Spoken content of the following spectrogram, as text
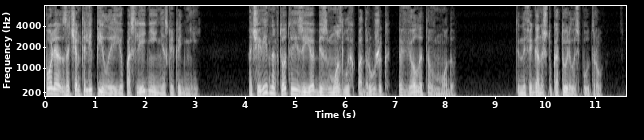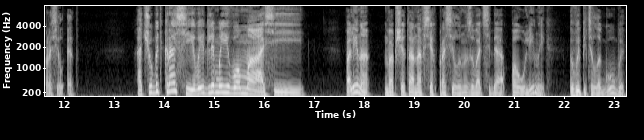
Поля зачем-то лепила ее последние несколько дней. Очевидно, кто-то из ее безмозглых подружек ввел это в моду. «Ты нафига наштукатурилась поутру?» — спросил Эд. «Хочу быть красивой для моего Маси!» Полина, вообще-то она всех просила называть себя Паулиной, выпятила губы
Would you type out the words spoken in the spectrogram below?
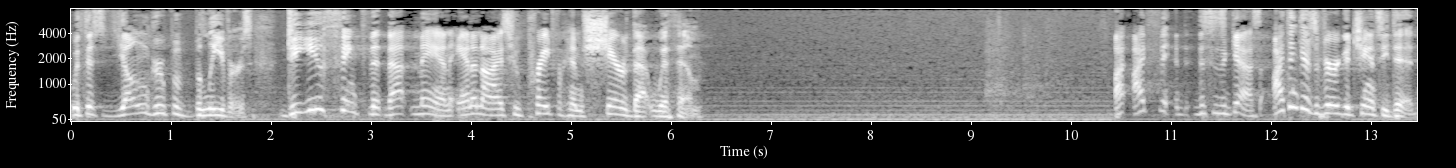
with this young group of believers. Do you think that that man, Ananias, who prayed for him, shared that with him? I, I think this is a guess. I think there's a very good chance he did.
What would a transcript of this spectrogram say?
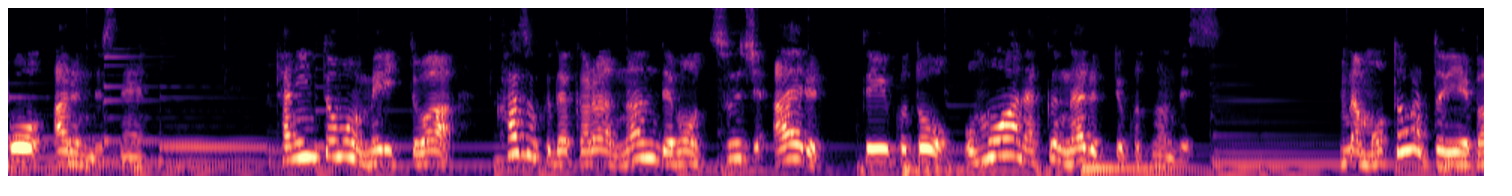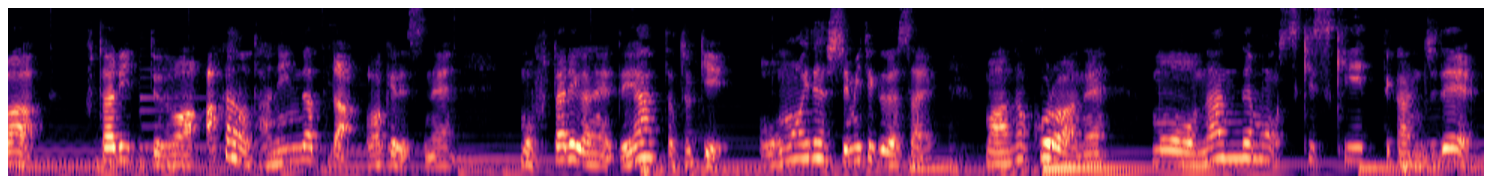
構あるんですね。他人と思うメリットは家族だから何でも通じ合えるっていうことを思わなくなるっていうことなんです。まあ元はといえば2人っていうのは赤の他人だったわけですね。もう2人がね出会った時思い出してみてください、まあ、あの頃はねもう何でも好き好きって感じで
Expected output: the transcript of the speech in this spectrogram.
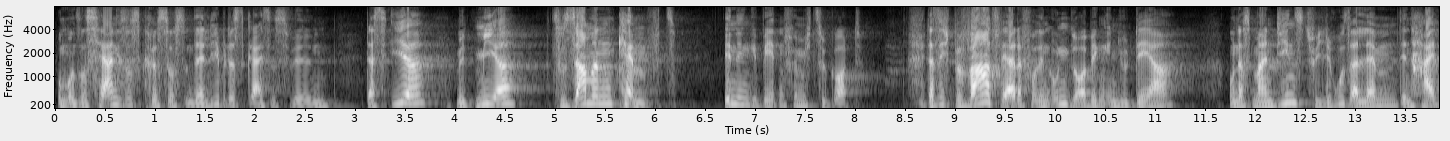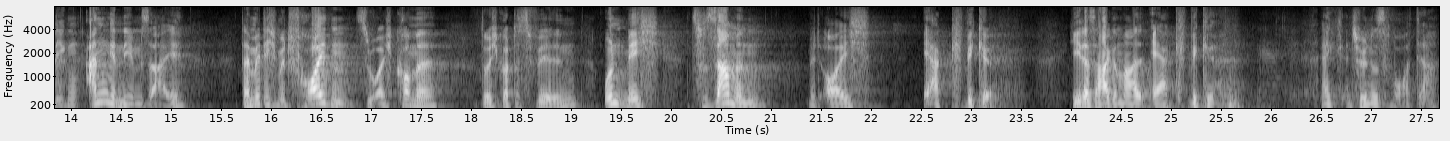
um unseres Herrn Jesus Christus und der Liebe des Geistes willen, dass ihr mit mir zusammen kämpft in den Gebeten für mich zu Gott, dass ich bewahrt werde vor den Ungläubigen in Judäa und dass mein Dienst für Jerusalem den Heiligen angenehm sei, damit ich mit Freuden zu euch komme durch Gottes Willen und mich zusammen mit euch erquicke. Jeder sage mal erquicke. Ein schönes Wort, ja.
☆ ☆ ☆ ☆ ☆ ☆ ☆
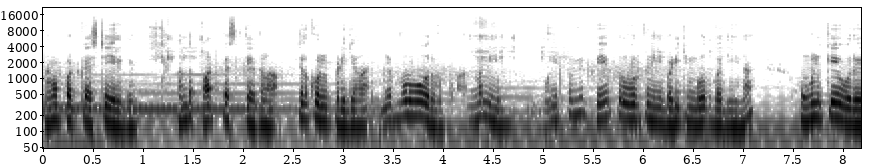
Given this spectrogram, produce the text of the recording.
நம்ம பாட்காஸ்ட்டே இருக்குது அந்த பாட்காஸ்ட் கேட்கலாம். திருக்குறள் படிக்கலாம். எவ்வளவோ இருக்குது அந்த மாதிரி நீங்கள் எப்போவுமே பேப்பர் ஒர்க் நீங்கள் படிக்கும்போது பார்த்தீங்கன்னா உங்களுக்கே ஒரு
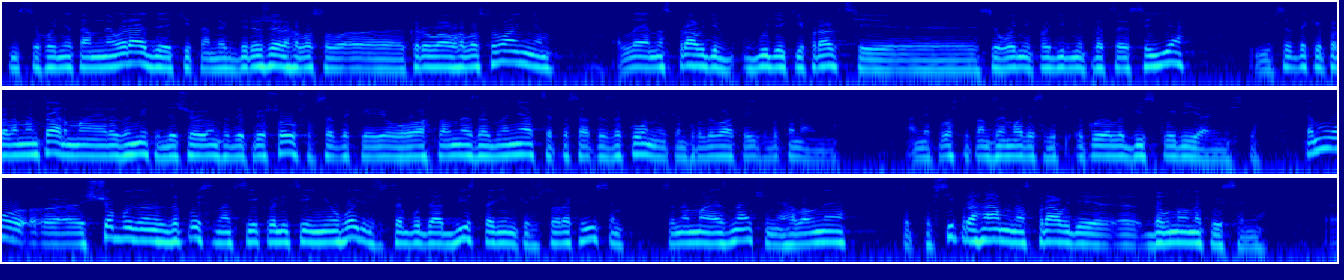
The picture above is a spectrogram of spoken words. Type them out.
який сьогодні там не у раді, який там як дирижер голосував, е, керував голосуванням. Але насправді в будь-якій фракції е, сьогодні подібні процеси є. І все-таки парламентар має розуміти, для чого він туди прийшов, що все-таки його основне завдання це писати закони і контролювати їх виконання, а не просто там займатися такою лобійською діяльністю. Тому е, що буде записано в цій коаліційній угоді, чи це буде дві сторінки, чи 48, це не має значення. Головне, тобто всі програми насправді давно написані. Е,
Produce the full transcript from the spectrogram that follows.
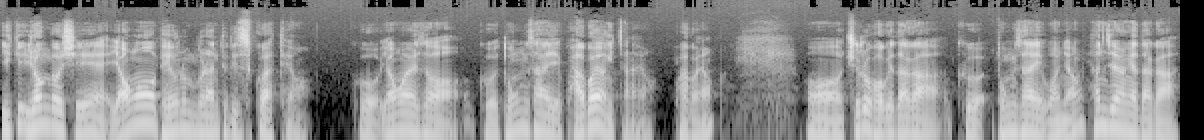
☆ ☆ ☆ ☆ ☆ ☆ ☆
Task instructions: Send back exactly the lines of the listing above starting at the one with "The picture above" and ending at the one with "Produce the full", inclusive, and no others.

Written solution:
The picture above is a spectrogram of spoken words. Type them out.
який сьогодні там не у раді, який там як дирижер голосував, е, керував голосуванням. Але насправді в будь-якій фракції е, сьогодні подібні процеси є. І все-таки парламентар має розуміти, для чого він туди прийшов, що все-таки його основне завдання це писати закони і контролювати їх виконання, а не просто там займатися такою лобійською діяльністю. Тому е, що буде записано в цій коаліційній угоді, чи це буде дві сторінки, чи 48, це не має значення. Головне, тобто всі програми насправді давно написані. Е,
Produce the full transcript from the spectrogram that follows.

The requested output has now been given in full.